Investors are once again turning their attention to oil and gas companies as the energy sector emerges as the top performer among the S&P 500’s 11 segments this quarter, showing a remarkable 12% increase.

This comes as a stark contrast to the sector’s earlier struggles when it was down approximately 13% year-to-date through mid-March. During that period, concerns about a slowing global economy and weakened energy demand weighed heavily on oil prices.

However, a recent shift in fortunes has propelled energy stocks to the forefront. Extended production cuts by two of the world’s largest crude oil exporters, coupled with optimism regarding the U.S. economy’s ability to avoid a recession, have pushed oil prices to $90 per barrel, their highest level of the year. This surge in oil prices has provided a significant boost to energy stocks.

Bill Fitzpatrick, Managing Director at Logan Capital, expressed the sentiment that there is no spare capacity to meet the rising oil demand, indicating that investors should position themselves for an extended period of higher oil prices, which appears to be the most likely scenario.

As a result, Fitzpatrick has been actively increasing allocations to energy shares in his firm’s international stocks portfolio, which currently stands at 11%.

While rising crude oil prices traditionally benefit energy stocks, they also present challenges. Elevated oil prices can lead to increased costs for everyday items like gasoline and consumer goods, potentially exacerbating inflation concerns.

This, in turn, could complicate the Federal Reserve’s efforts to conclude its interest-rate hiking campaign, as higher interest rates can offer investors more attractive alternatives to stocks.

Nate Thooft, Chief Investment Officer of the multi-asset solutions team at Manulife Investment Management, acknowledged that higher oil prices could create anxiety for the Fed. Nonetheless, for the time being, investors continue to show a strong appetite for energy stocks.

In August, the Alerian MLP exchange-traded fund, comprising companies involved in crude oil transportation and marketing, recorded net inflows of $132 million, the highest monthly inflow since February 2022.

One compelling factor behind the renewed interest in energy stocks is their relative affordability. According to FactSet, companies within the S&P 500 energy sector are trading at approximately 12 times projected earnings for the next 12 months, a valuation below the 10-year average of 19. In contrast, the broader index maintains a multiple of approximately 19.

While the energy sector has posted a respectable 4.3% gain for the year so far, it still lags behind the S&P’s overall 16% increase. Energy stocks, however, remain susceptible to the cyclical nature of commodity markets.

In 2022, Russia’s invasion of Ukraine sent oil prices soaring, making the energy sector the sole segment of the S&P 500 to conclude the year with gains, achieving its best year on record.

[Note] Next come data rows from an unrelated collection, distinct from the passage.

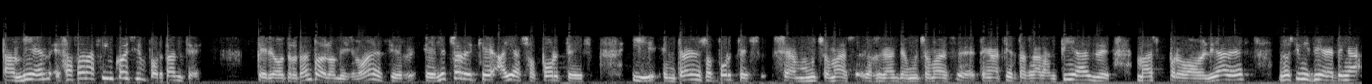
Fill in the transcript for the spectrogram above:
también esa zona 5 es importante pero otro tanto de lo mismo. ¿eh? Es decir, el hecho de que haya soportes y entrar en soportes sea mucho más, lógicamente, mucho más, eh, tenga ciertas garantías, de más probabilidades, no significa que tenga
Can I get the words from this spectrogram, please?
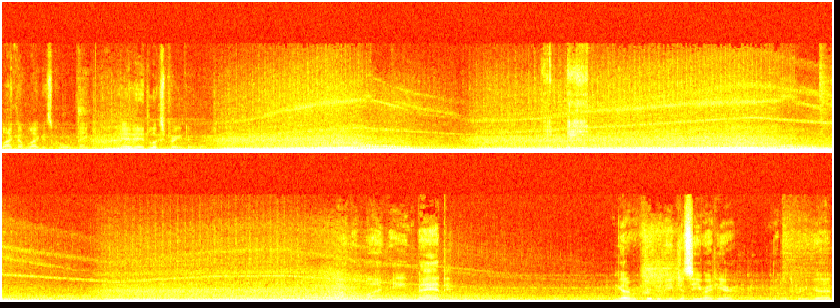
Black on black is cool. Thank you. Yeah, it, it looks pretty dope. Actually. Black on black ain't bad. We got a agency right here. That looks pretty good.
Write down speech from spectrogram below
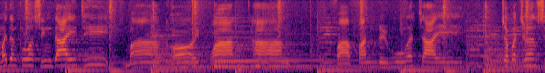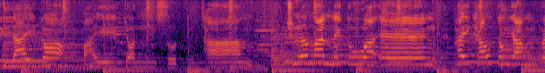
ไม่ต้องกลัวสิ่งใดที่มาคอยขวางทาง ฝ่าฟันด้วยหัวใจ จะเผชิญสิ่งใดก็ไปจนสุดทาง เชื่อมั่นในตัวเอง ให้เขาต้องยำเกร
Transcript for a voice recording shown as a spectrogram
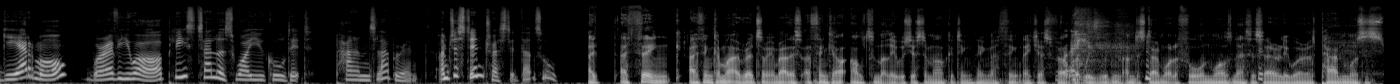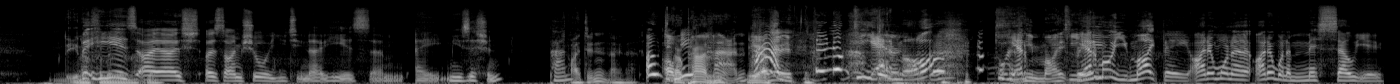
Guillermo, wherever you are, please tell us why you called it Pan's Labyrinth. I'm just interested, that's all. I, I think I think I might have read something about this. I think ultimately it was just a marketing thing. I think they just felt that we wouldn't understand what a faun was necessarily, whereas Pan was, you know. but he is. I, as, as I'm sure you two know, he is um, a musician. Pan? I didn't know that. oh, didn't Oh, you? Pan. Pan. Yeah. Pan. No, not Guillermo. Not Well, Guillermo. he might be. You might be. I don't want to. I don't want to missell you.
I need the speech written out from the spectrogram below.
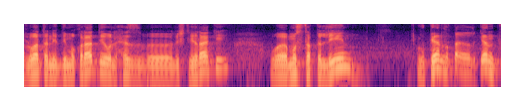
الوطني الديمقراطي والحزب الاشتراكي ومستقلين. وكان كانت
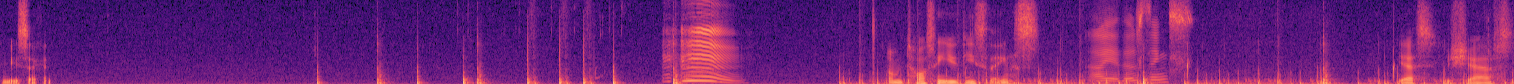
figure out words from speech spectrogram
Give me a second. I'm tossing you these things. Oh yeah, those things. Yes, your shafts.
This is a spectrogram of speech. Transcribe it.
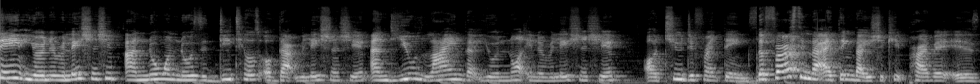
saying you're in a relationship and no one knows the details of that relationship and you lying that you're not in a relationship are two different things. The first thing that I think that you should keep private is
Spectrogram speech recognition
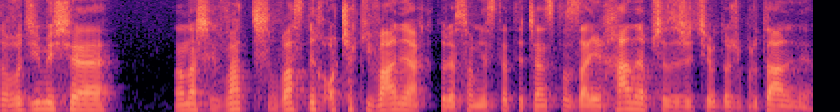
Zawodzimy się na naszych własnych oczekiwaniach, które są niestety często zajechane przez życie dość brutalnie.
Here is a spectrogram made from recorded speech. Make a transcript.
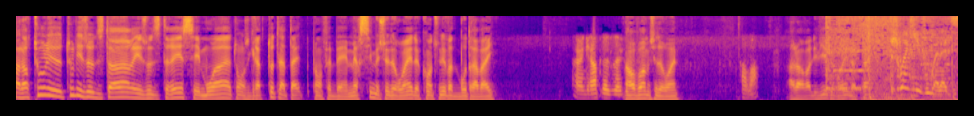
Alors, tous les, tous les auditeurs et les auditrices et moi, on se gratte toute la tête. on fait bien. Merci, M. Drouin, de continuer votre beau travail. Un grand plaisir. Au revoir, M. Drouin. Au revoir. Alors, Olivier Drouin, le temps. Joignez-vous à la discussion.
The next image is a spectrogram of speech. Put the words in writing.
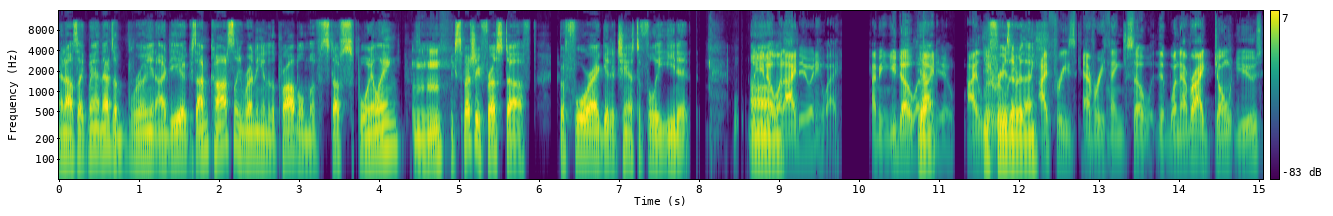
And I was like, man, that's a brilliant idea because I'm constantly running into the problem of stuff spoiling, Mm-hmm. especially fresh stuff, before I get a chance to fully eat it. Well, you know Um, what I do anyway. I mean, you know what Yeah. I do. I You freeze everything. I freeze everything. So whenever I don't use,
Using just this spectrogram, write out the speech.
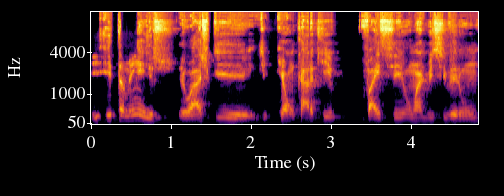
E, e, também é isso. Eu acho que, de, que é um cara que vai ser um wide receiver 1.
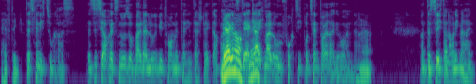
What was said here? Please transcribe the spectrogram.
Heftig. Das finde ich zu krass. Das ist ja auch jetzt nur so, weil da Louis Vuitton mit dahinter steckt. Auf Ja, einmal genau, ist der ja. gleich mal um 50 Prozent teurer geworden. Ja. Ja. Und das sehe ich dann auch nicht mehr ein.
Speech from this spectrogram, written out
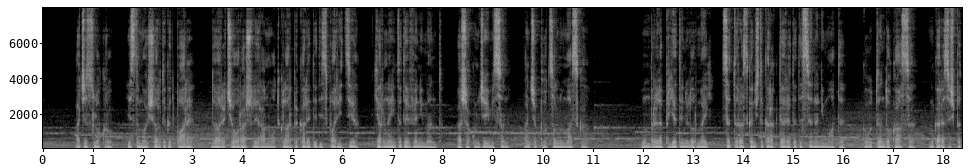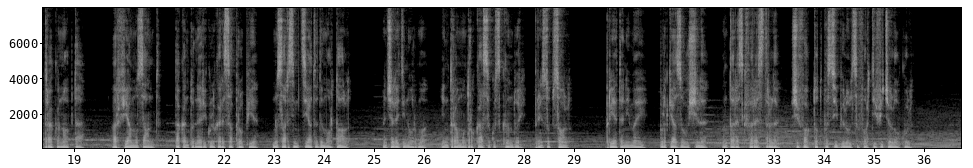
Acest lucru este mai ușor decât pare, deoarece orașul era în mod clar pe cale de dispariție, chiar înainte de eveniment, așa cum Jameson a început să-l numească. Umbrele prietenilor mei se târăsc ca niște caractere de desene animate, căutând o casă în care să-și petreacă noaptea. Ar fi amuzant dacă întunericul care se apropie nu s-ar simți atât de mortal. În cele din urmă, intrăm într-o casă cu scânduri, prin subsol. Prietenii mei blochează ușile, întăresc ferestrele și fac tot posibilul să fortifice locul.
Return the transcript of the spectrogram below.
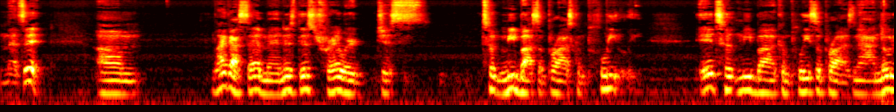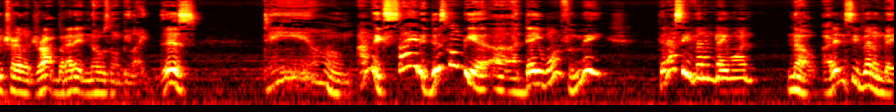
and that's it. Um, like I said, man, this this trailer just took me by surprise completely. It took me by a complete surprise. Now I know the trailer dropped, but I didn't know it was gonna be like this. Damn, I'm excited. This gonna be a, a, a day one for me. Did I see Venom day one? No, I didn't see Venom day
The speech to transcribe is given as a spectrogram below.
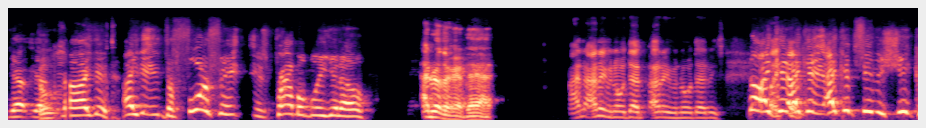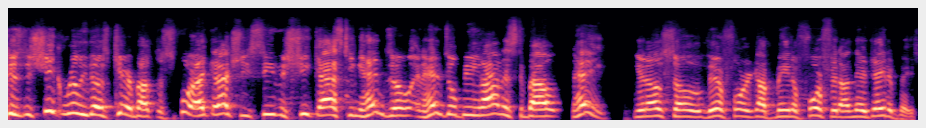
yeah, yeah. No, I did. I did. The forfeit is probably, you know, I'd rather have that. I, I don't even know what that. I don't even know what that means. No, I Like could, the- I could, I could see the Sheik because the Sheik really does care about the sport. I could actually see the Sheik asking Renzo and Renzo being honest about, hey, you know, so therefore it got made a forfeit on their database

Earlier this year, concerns over China’s shaky economic recovery and apprehensions about higher interest rates sparking a recession weighed on oil prices. To counter this, other oil-producing nations ramped up output, and the U.S. tapped into crude reserves to maintain supply levels, further suppressing prices.

Despite the sector’s volatility, some investors are staying committed to energy stocks. Gerald Goldberg, Chief Executive at GYL Financial Synergies, sees the appeal of the sector for clients seeking strong income, robust dividends, and attractive yields.